Recent studies in humans and chimpanzees suggest that immunity can be induced to diminish the incidence of chronic hepatitis C virus (HCV) infection. However, the immunity that promotes viral recovery is poorly understood, and whether the breadth of this adaptive immunity is sufficient to overcome the substantial intergenotype antigenic diversity represents a final obstacle to demonstrating the feasibility of vaccine development. Here we demonstrate that recovery from a genotype 1 HCV infection protects chimpanzees against infection with representatives of other genotypes that exhibit up to 30% divergence at the amino acid level, including challenges with genotype 4, a mixture of genotypes 2 and 3, and a complex inoculum containing genotypes 1, 2, 3, and 4. In each instance, the level and duration of viremia were markedly reduced in comparison to the primary infection in the same animal.
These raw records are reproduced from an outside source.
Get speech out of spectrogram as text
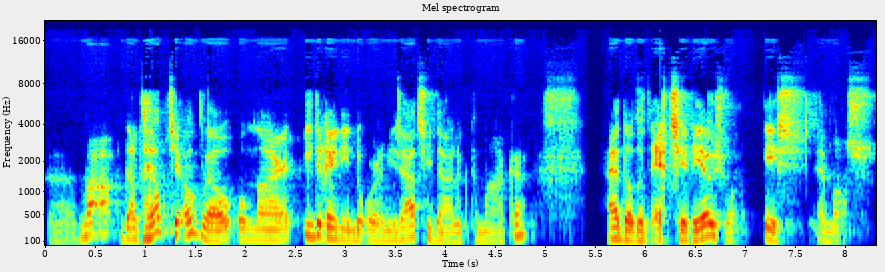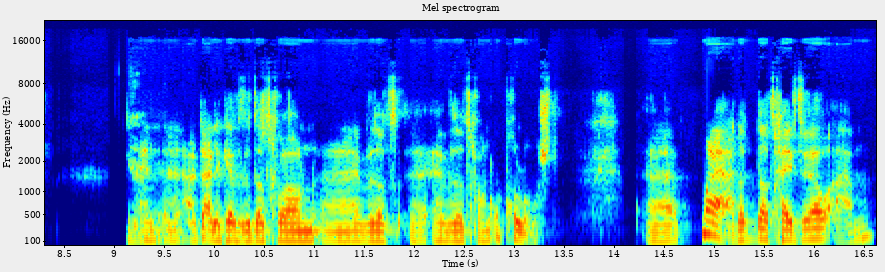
Uh, maar dat helpt je ook wel om naar iedereen in de organisatie duidelijk te maken hè, dat het echt serieus is en was. Ja. En uh, uiteindelijk hebben we dat gewoon, uh, hebben we dat, hebben we dat gewoon opgelost. maar ja, dat, dat geeft wel aan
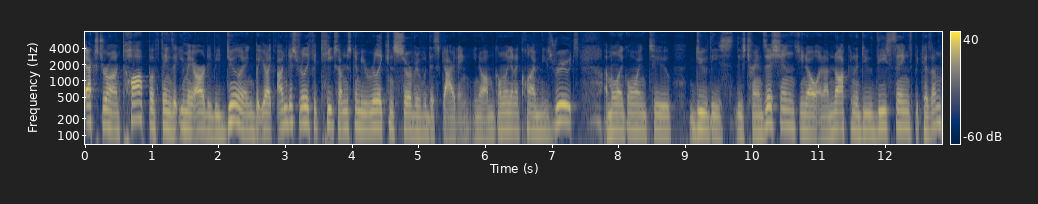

The data indicate that epitopes conserved between genotypes must play an essential role in immunity. The inocula used in the rechallenge studies induced typical primary infection profiles in naïve chimpanzees. Rechallenge infections were associated with rapid increases in the intrahepatic transcripts of interferon-stimulated genes, even in animals exhibiting apparent sterilizing immunity. Protective immunity was often associated with an early increase in gamma interferon transcripts in the liver and increases in intrahepatic transcripts of Mig, a T-cell chemokine that is a gamma interferon response gene. These studies are the first to show that cross-genotype immunity can be induced to HCV, demonstrating the feasibility of developing a vaccine protective against all HCV strains.
ASJC Scopus subject areas
- Insect Science